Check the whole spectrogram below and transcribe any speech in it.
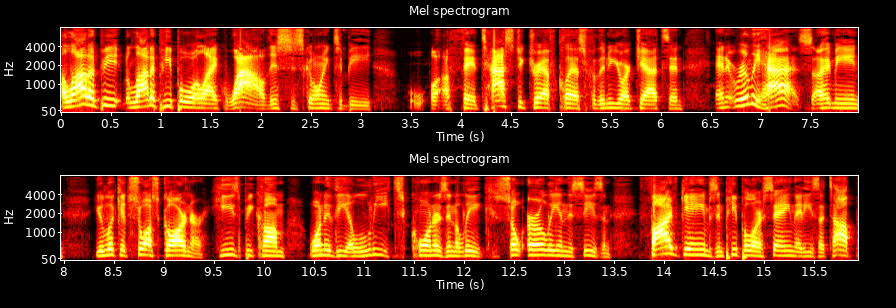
a lot of be, a lot of people were like wow this is going to be a fantastic draft class for the New York Jets. And and it really has. I mean you look at Sauce Gardner. He's become one of the elite corners in the league so early in the season. 5 games and people are saying that he's a top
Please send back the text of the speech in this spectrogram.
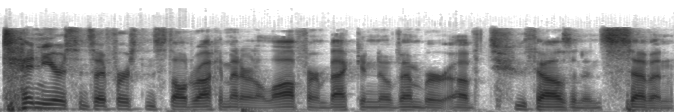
10 years since I first installed Rocket Matter in a law firm back in November of 2007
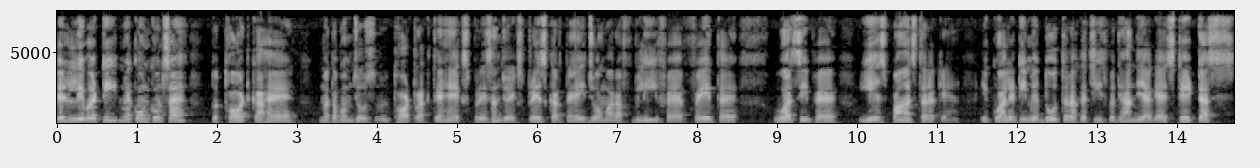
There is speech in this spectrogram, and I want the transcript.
फिर लिबर्टी में कौन कौन सा है? तो थॉट का है मतलब हम जो थॉट रखते हैं एक्सप्रेशन जो एक्सप्रेस करते हैं, जो हमारा बिलीफ है फेथ है वर्शिप है, ये पाँच तरह के हैं। इक्वालिटी में दो तरह का चीज़ पर ध्यान दिया गया है status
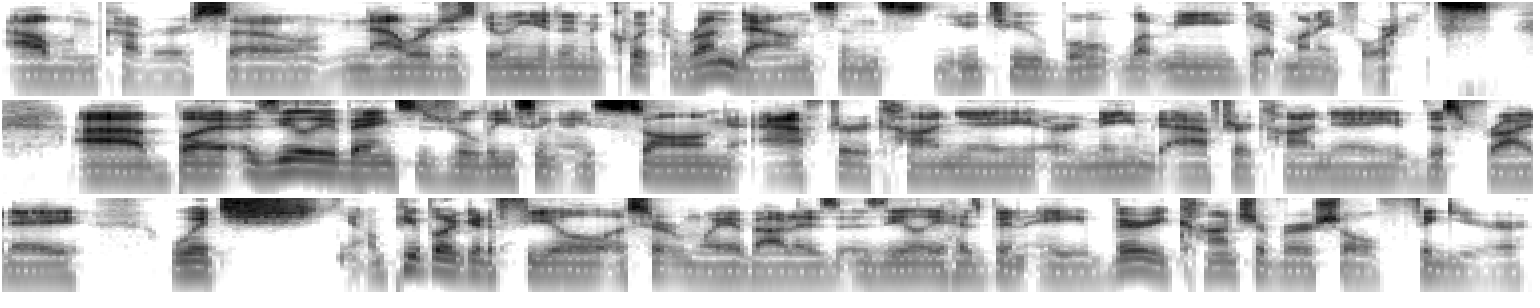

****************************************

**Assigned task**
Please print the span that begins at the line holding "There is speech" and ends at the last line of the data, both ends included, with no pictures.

**Your response**
There is speech in this spectrogram, and I want the transcript.
फिर लिबर्टी में कौन कौन सा है? तो थॉट का है मतलब हम जो थॉट रखते हैं एक्सप्रेशन जो एक्सप्रेस करते हैं, जो हमारा बिलीफ है फेथ है वर्शिप है, ये पाँच तरह के हैं। इक्वालिटी में दो तरह का चीज़ पर ध्यान दिया गया है status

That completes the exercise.